The above scenario is (at least currently) purely fiction. At this point you can NOT sample gin, vodka, brandy or any other distilled spirit at any retailer in Wisconsin. (Travel to 34 other states though, and you’re good to go.) Of course, sampling the above-mentioned wine and beer is perfectly legal and wonderfully accepted.
Senate Bill 535 now before the Wisconsin Legislature seeks to change that. Analysis of the bill by the nonpartisan Wisconsin Legislative Reference Bureau states in part:
“This bill authorizes a "Class A" licensed retailer, under its retail license, to provide taste samples of intoxicating liquor that is not wine (distilled spirits) on its "Class A" licensed premises. Taste samples of distilled spirits may not exceed three, 0.5 fluid ounce taste samples per person per day and may be provided only between the hours of 11 a.m. and 7 p.m.”
Guy Rehorst, owner of Great Lakes Distillery, is clearly one person who could benefit from a change in the law. And he’s no stranger to the concept of “fighting City Hall.” Wisconsin is home to a handful of craft distillers that are doing their best to make a name for themselves as well as make a profit. As usual, there are groups who want to stand in the way of the Little Guy making a profit. And as usual, it’s the Big Guys and the do-good “advocacy” groups who feel they know better.
Big Guys, aka MillerCoors, are afraid they’ll lose market share to spirit distillers. I don’t see how that is a logical reason to oppose the proposed legislation. As I stated earlier, a sample of vodka is not going to change my mind if it’s beer I’m after.
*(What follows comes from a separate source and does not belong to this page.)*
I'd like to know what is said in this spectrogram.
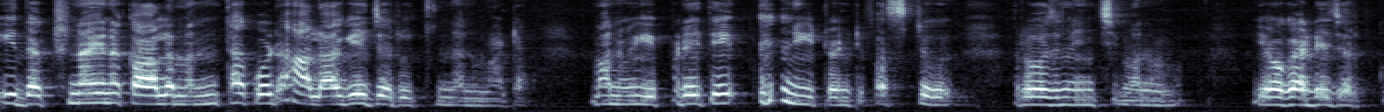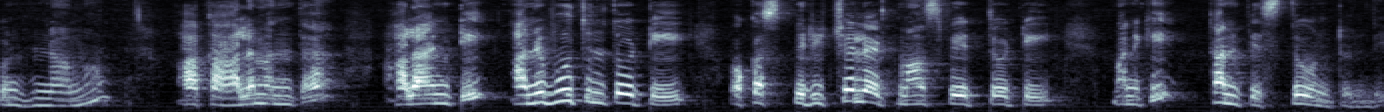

And “if they want to retain customers, they’ve got to make good products,” Mr. Rehorst points out.
Have you ever been shopping when a wine or beer distributor is offering samples? I have, many times. Sometimes I’ll try them, sometimes I’m not interested. But I can tell you for certain; those itty bitty testers that come in a thimble-size plastic cup certainly aren’t causing rowdiness in the cereal aisle. And yeah, I’ve seen parents with kids (myself included) trying a sip in front of their offspring. I’m pretty sure the children don’t suddenly think, “Cool! Let’s go grocery shopping more often cuz my family can drink THERE TOO!”
You might laugh at those reasons for objecting to liquor samples. But Maureen Busalacchi of “Health First Wisconsin,” fears just that: “[it]…sends the wrong message, particularly to children, about the state’s ‘drinking culture.’” Using her theory then apparently we shouldn’t take underage kids to a Packer game.
Mr. Rehorst counters her point more eloquently: “There haven’t been major problems within the 34 states that allow liquor tastings… I have no desire to throw a party… we’re not interested in giving away our production willy-nilly.” In other words, Ms. Busalacchi, this isn’t a frat house on State Street. Responsible shoppers in a suburban grocery store aren’t going to get blitzed while picking up milk and bread after work.
Our previous governor, Jim Doyle, was clearly not pro-small business. Thanks to Doyle's 2007 veto of a provision in the state budget, liquor samples are still not allowed. Hopefully Senate Bill 535 will be a step in the right direction. Because right now, Mr. Rehorst sums it up perfectly: “Our neighboring states treat Wisconsin distilleries better than we do.”
You can read more here.
Allowing Wisconsin craft distillers the same privileges as wine and beer distributors have in grocery stores? A pro-business no-brainer AND a Culinary Yes Yes!